What to do: Word for word, copy the line that contains "I can't read" and each line after it in the data below. Pictures stay out of the copy.

Records for processing:

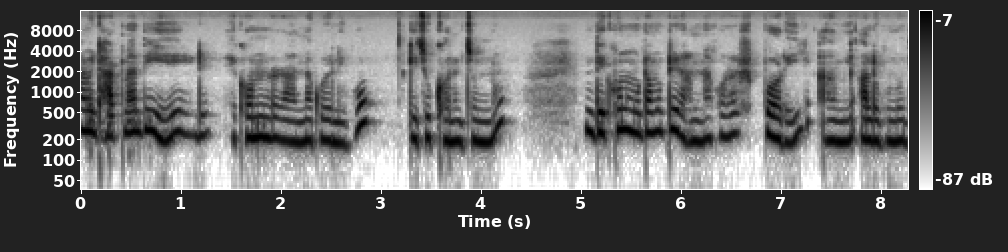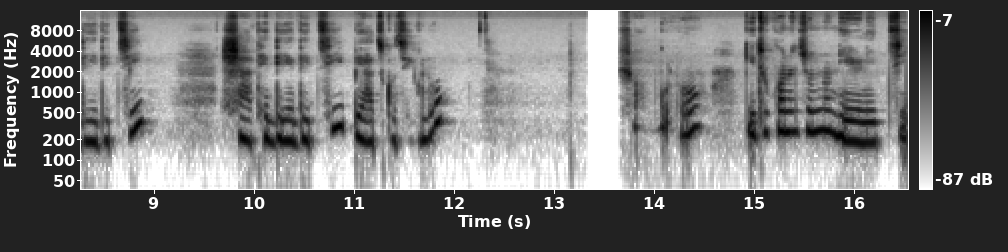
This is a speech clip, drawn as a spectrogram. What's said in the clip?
আমি ঢাকনা দিয়ে এখন রান্না করে নেব কিছুক্ষণের জন্য। দেখুন, মোটামুটি রান্না করার পরেই আমি আলুগুলো দিয়ে দিচ্ছি, সাথে দিয়ে দিচ্ছি পেঁয়াজ কুচিগুলো। সবগুলো কিছুক্ষণের জন্য নেড়ে নিচ্ছি।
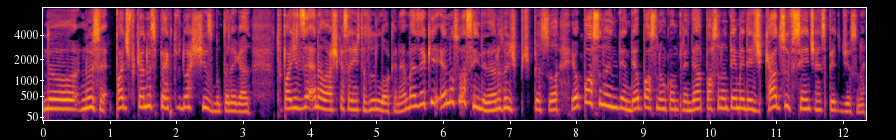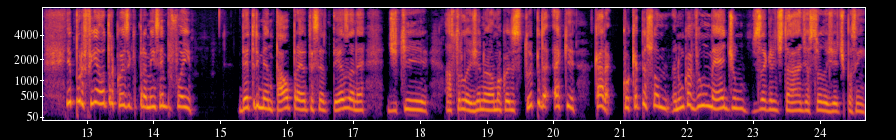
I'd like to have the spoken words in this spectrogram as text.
no, no, pode ficar no espectro do achismo, tá ligado? Tu pode dizer, ah, não, acho que essa gente tá tudo louca, né? Mas é que eu não sou assim, entendeu? Eu não sou o tipo de pessoa. Eu posso não entender, eu posso não compreender, eu posso não ter me dedicado o suficiente a respeito disso, né? E por fim, a outra coisa que para mim sempre foi detrimental para eu ter certeza, né, de que astrologia não é uma coisa estúpida, é que Cara, qualquer pessoa. Eu nunca vi um médium desacreditar de astrologia, tipo assim,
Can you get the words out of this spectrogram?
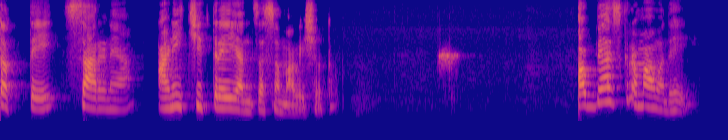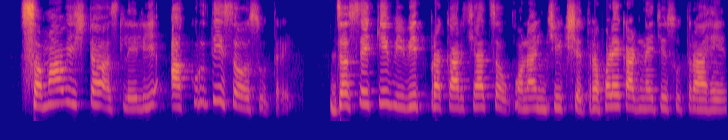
तक्ते सारण्या आणि चित्रे यांचा समावेश होतो. अभ्यासक्रमामध्ये समाविष्ट असलेली आकृती सहसूत्रे जसे की विविध प्रकारच्या चौकोनांची क्षेत्रफळे काढण्याची सूत्र आहेत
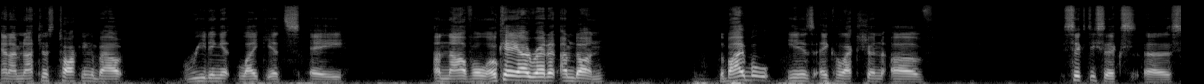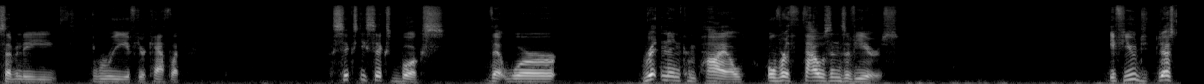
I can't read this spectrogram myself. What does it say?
And I'm not just talking about reading it like it's a a novel. Okay, I read it, I'm done. The Bible is a collection of 66, uh, 73 if you're Catholic, 66 books that were written and compiled over thousands of years. If you just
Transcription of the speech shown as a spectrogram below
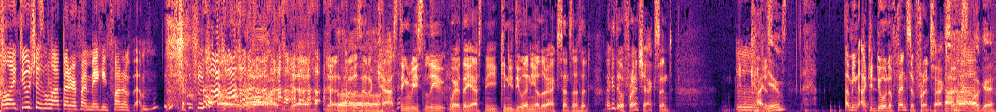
Well, I do it just a lot better if I'm making fun of them. Yeah, yeah, yeah. I was at a casting recently where they asked me, "Can you do any other accents?" I said, "I can do a French accent." You know, Can just- you? I mean, I can do an offensive French accent. Uh-huh, okay.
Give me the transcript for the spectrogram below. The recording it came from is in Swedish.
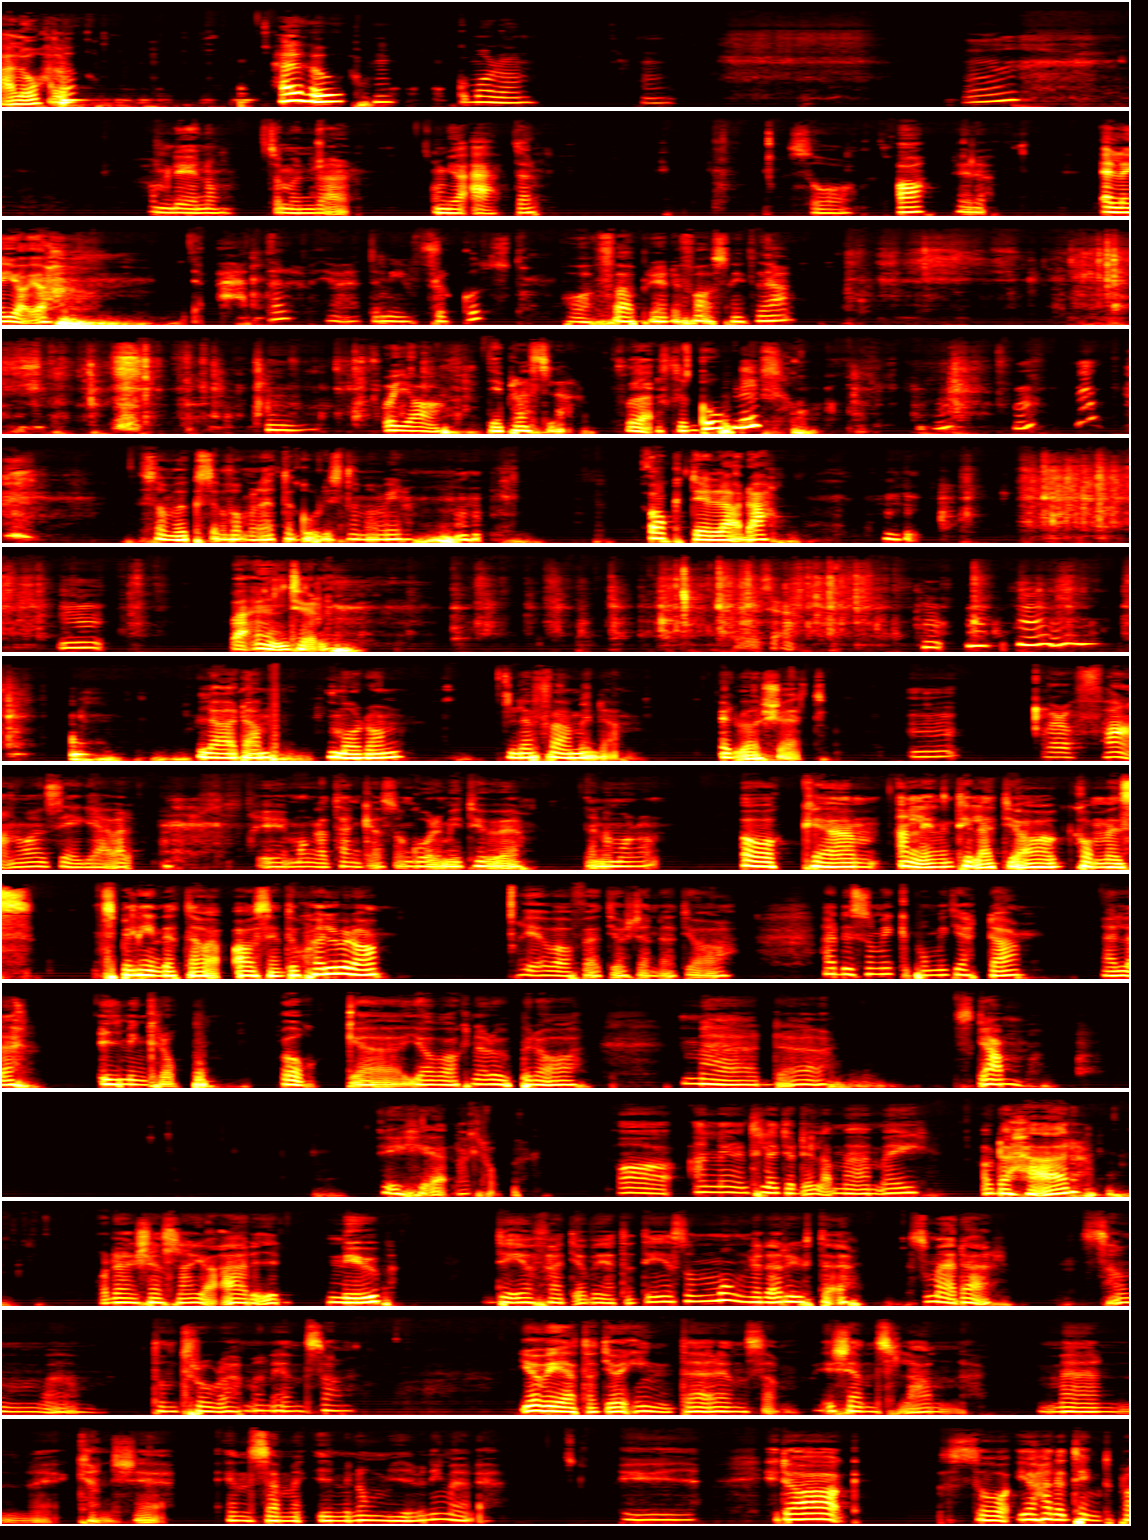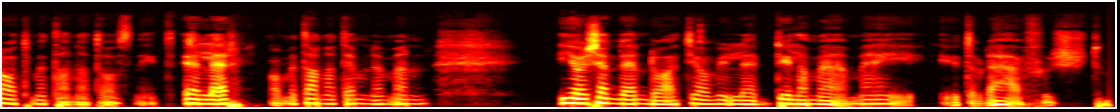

Solution for this exercise:
I can't read this spectrogram myself. What does it say?
And I'm not just talking about reading it like it's a a novel. Okay, I read it, I'm done. The Bible is a collection of 66, uh, 73 if you're Catholic, 66 books that were written and compiled over thousands of years. If you just
Transcription of the speech shown as a spectrogram below
Well, I do it just a lot better if I'm making fun of them. Yeah, yeah, yeah. I was at a casting recently where they asked me, "Can you do any other accents?" I said, "I can do a French accent." You know, Can just- you? I mean, I can do an offensive French accent. Uh-huh, okay.
Give me the transcript for the spectrogram below. The recording it came from is in Swedish.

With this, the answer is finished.